The Italian Ham You Need to Know 

by Jessica Colley Clarke 


The name “Prince Charles was scribbled on the first tag. The next read: Osteria Francescana. I was standing in the cellars of Antica Corte Pallavicina—a farmhouse turned destination restaurant and boutique hotel on the Po River in Emilia Romagna—beneath 6,000 aging culatelli, the largely undisputed king of ham in a country renowned for its cured meats. My entire trip to Italy had been planned around a single bite.  


Royalty and Italy’s top chefs aren’t the only ones who have discovered how ham reaches sublime status in these cool stone cellars dating back to 1320. Hungry travelers can book a room, wander the kitchen gardens, dine in the Michelin-rated restaurant, and set out on a tour of the fabled cellars, where a unique combination of environmental conditions is responsible for the superior quality of the culatelli. There are no machines or technology involved, only ancient methods of curing meat and plenty of patience. 

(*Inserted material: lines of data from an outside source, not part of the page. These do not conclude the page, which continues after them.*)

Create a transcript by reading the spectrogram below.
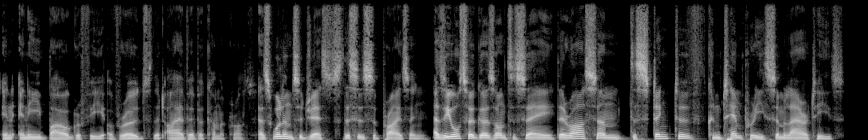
in any biography of Rhodes that I have ever come across. As Willan suggests, this is surprising, as he also goes on to say there are some distinctive contemporary similarities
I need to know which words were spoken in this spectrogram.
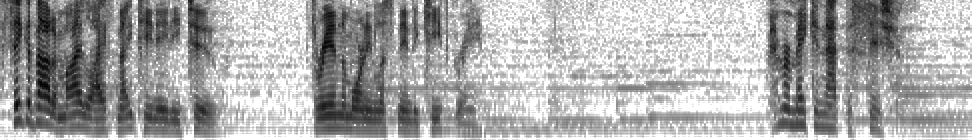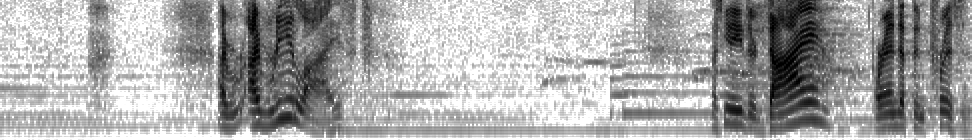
I think about in my life, 1982, three in the morning listening to Keith Green. Remember making that decision. I, I realized I was going to either die or end up in prison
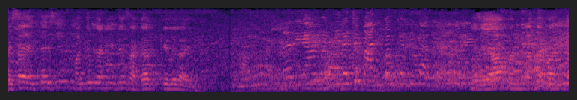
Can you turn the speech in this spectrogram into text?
ऐसा ऐतिहासिक मंदिर त्यांनी इथे साकार केलेला आहे. या मंदिराचे बांधकाम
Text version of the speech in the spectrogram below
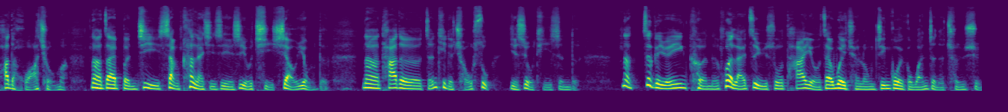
他的滑球嘛，那在本季上看来，其实也是有起效用的。那他的整体的球速也是有提升的。那这个原因可能会来自于说，他有在味全龙经过一个完整的春训，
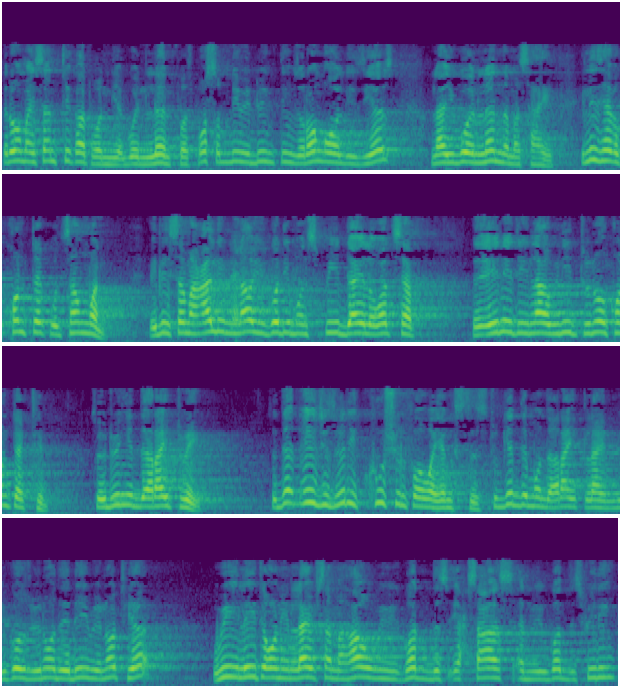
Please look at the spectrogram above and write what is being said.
That, oh my son, take out one year, go and learn first. Possibly we're doing things wrong all these years. Now you go and learn the Masail. At least have a contact with someone. At least some alim, now you got him on speed dial or WhatsApp. Anything now, we need to know, contact him. So you're doing it the right way. So that age is very crucial for our youngsters to get them on the right line because we know the day we're not here, we later on in life somehow we got this ihsas and we got this feeling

While Italian products like Prosciutto di Parma have reached international fame, the hyper-local culatello (translation: little ass) is mainly consumed in a small section of Emilia Romagna, the fertile region of Italy known for its prized food products like parmigiano reggiano cheese. Unlike some of its cured meat cousins, culatello supposedly doesn’t travel well (and can’t be imported to the U.S.). As a result, people craving a taste must travel to the source to sample the hand-sliced culatelli, aged in cellars for a minimum of 12 months and up to around 36 months.  


Photo by Luca Rossi 

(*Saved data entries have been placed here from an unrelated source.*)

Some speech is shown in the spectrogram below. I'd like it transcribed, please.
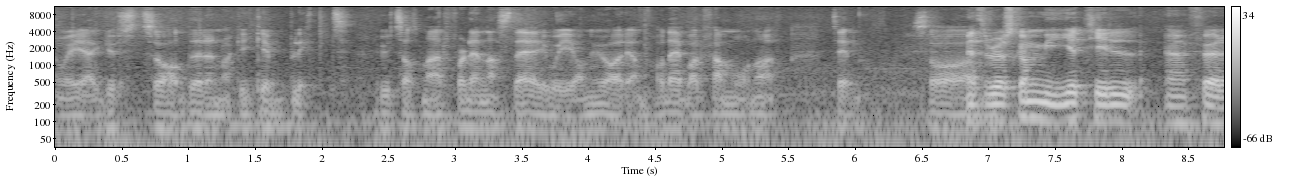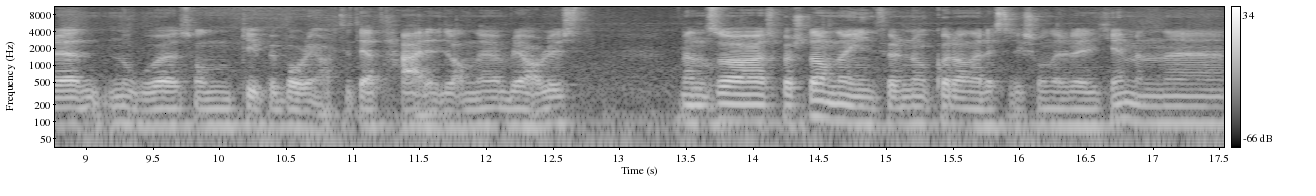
nå i august, så hadde det nok ikke blitt utsatt mer. For det neste er jo i januar igjen, og det er bare fem måneder til. Så Jeg tror det skal mye til eh, før noe sånn type bowlingaktivitet her i landet blir avlyst. Men så spørs det om de innfører noen koronarestriksjoner eller ikke. Men eh,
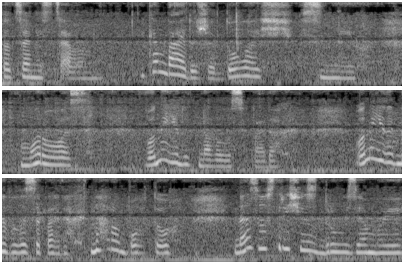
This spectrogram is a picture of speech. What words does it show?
то це місцевим, яким байдуже дощ, сніг, мороз. Вони їдуть на велосипедах. Вони їдуть на велосипедах на роботу, на зустрічі з друзями.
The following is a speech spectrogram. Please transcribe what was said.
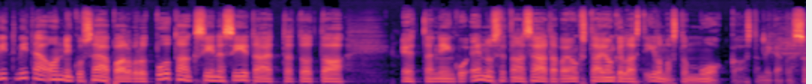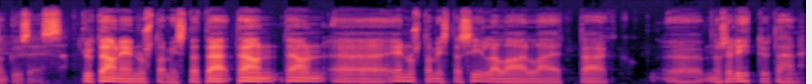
mit, mitä on niin kuin sääpalvelut? Puhutaanko siinä siitä, että, tota, että niin kuin ennustetaan säätä vai onko tämä jonkinlaista ilmastonmuokkausta, mikä tässä on kyseessä? Kyllä tämä on ennustamista. Tämä, tämä on, tämä on äh, ennustamista sillä lailla, että äh, no se liittyy tähän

Culatello is made from the rear of the pig’s leg. The boneless cut, about the size of an oblong volleyball, is first rubbed with garlic, salt, pepper, and a local wine. Then it’s encased in a clean pig’s bladder, tied in a series of stitches that resembles a net, and hung in the cellar where it ages and gathers natural molds. The ever-present fog coming off the Po River, a microclimate unique to this precise location, is given some credit for the character of the meat.  

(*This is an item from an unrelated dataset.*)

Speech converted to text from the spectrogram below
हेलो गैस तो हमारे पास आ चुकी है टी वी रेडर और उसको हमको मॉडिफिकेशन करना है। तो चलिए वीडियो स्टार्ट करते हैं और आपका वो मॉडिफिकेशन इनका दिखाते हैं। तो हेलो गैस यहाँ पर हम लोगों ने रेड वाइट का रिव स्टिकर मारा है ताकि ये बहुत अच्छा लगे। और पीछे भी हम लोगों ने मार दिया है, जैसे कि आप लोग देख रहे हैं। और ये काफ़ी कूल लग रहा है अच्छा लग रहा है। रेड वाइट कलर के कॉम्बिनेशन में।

“The area is famous for its particular microclimate, we have a lot of humidity all year long,” says Zeno, a representative of Antica Corte Pallavicina. “This environment helps the aging process.” 


Photo by Luca Rossi 

A modern Michelin-rated restaurant with floor-to-ceiling glass windows and white tablecloths sits above the stone cellars. During my visit, each table began the meal with a tasting, or podium, of culatelli including a selection from the white pig, aged over 18, 27, and 37 months, plus (for an extra cost) the chance to taste a gran riserva culatello made from black pig and aged over 40 months.  


“Culatello has a different flavor due to the aging process and the molds that cover it,” Zeno says. Sit down to a tasting of culatello and the aromas can call to mind a range of scent memories from mushrooms to chestnuts to undergrowth. 


I started at the youngest, and proceeded with age. The culatello is best enjoyed eaten slowly, paying attention to the almost creamy texture, the density of flavor. A second pass through the ages of culatelli revealed even more complex flavors: it can be sweet, smoky, and funky all at once. Each table lingered over the first course, entirely consumed by the slices carefully arranged on the plate. Classic accompaniments include white bread, pickled vegetables, and a glass of sparkling wine. 


Photo by Luca Rossi 

While culatello can’t be imported to the US, it is possible to purchase one during a visit to Antica Corte Pallavicina. Just be sure to finish it off before boarding the plane back home.